Some of the open-ended answers to these questions highlighted the tension between the desire to protect one’s personal information versus the lure of convenience and cost savings:

I wanted a quote on automobile warranty, but the site required my phone number in addition to name and email. I do not like to get “boiler room” calls on my phone, so I gave an invalid phone number.

An Internet site was asking for control of my computer’s camera. I refused. They would have access to my personal space.

My car insurance offered discounts for the ability to monitor my driving. I felt it was too invasive.

I declined to enroll in a home-improvement website because their privacy policy allowed them to give my personal information to third parties. They made a verbal promise that they did not have any plans to disclose personal information, but they would not alter their privacy policy to back up their promise.

At work, we were offered the possibility to sign-up for additional disability insurance coverage. To get coverage you had to agree to answer a few questions and allow the insurance company the right to obtain whatever medical information is available and post it on an insurance company shared database, essentially making my personal history public. I declined to even consider the insurance any further.

On the other hand, others spoke of situations in which gaining access to free services or other benefits was worth the “cost” of sharing their information and interests:

I signed up with the hospital to get info about my family’s medical records online.

Posting of resume online for job search. Needed for visibility to employers, but also risked being available for marketers, etc. My choice was between limited exposure of information and consequently limited [job-hiring] potential vs. full exposure and greater potential. I chose to post.

I got a new [gaming console] and wanted access to the online store. I was hesitant about sharing all the information they asked for but in the end I did sign up because I wanted access to the store.

Today – I needed to get a phone number for a restaurant. Phone asked for my location. I normally decline but needed the number quickly so I agreed.

I went off Facebook for several years because I believed that all my information was being collected, and perhaps sold. I recently went back on because of the power of the social media in selling books. I could not post on my most recent book’s Facebook page without rejoining Facebook. So I did.

I was loading apps on my new smart phone that required knowledge of my present location. I loaded them [because I] decided that the benefits outweighed the risks.

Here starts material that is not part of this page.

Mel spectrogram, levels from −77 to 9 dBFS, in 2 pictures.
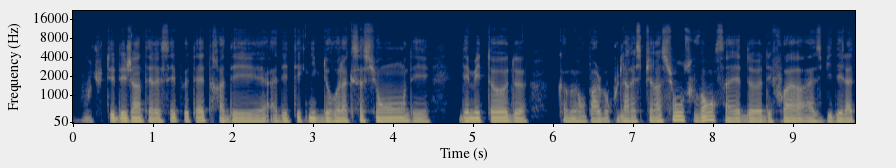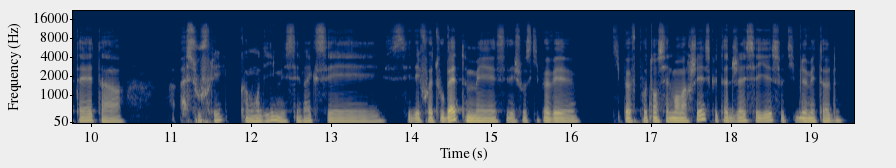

Every phone app needs access to many things. If too intrusive or if it could collect data I am concerned about I do not download it.

After a computer crash, I agreed to send information about my activities (on my Macbook) leading up to the crash to Apple. While sharing what I do on my personal computer does bother me, I decided it was worth it if Apple can use the data to improve their software and patch bugs so that I would not experience similar computer crashes in the future.

Still others chose to alternate between sharing some information about themselves while faking other personal data:

For any non-essential website (essential is my bank, credit card, insurance company, etc.) I choose to not share my real birthday. I understand the marketing and demographic component of why they collect birthday information so I choose a fake birthday [that] is similar to my real birthday, but I don’t share my real birthday online with non-essential websites. This is because I’m afraid of data breaches. I don’t like my real birthday tied to my name and other personal information because it’s one more thing that hackers can then easily get a hold of to steal identities online.

I recently wanted to get info on life insurance for my dad but needed to answer questions about myself which I answered but with wrong info and name now I’m getting letters and calls from varies insurance companies asking for that person which does not exist. I’m glad i didn’t give my info out.

Note: For full topline results and survey methodology, click here.

Topics: Internet Activities, Online Privacy and Safety

  1. Photo of Lee Rainie

    is director of internet, science and technology research at Pew Research Center.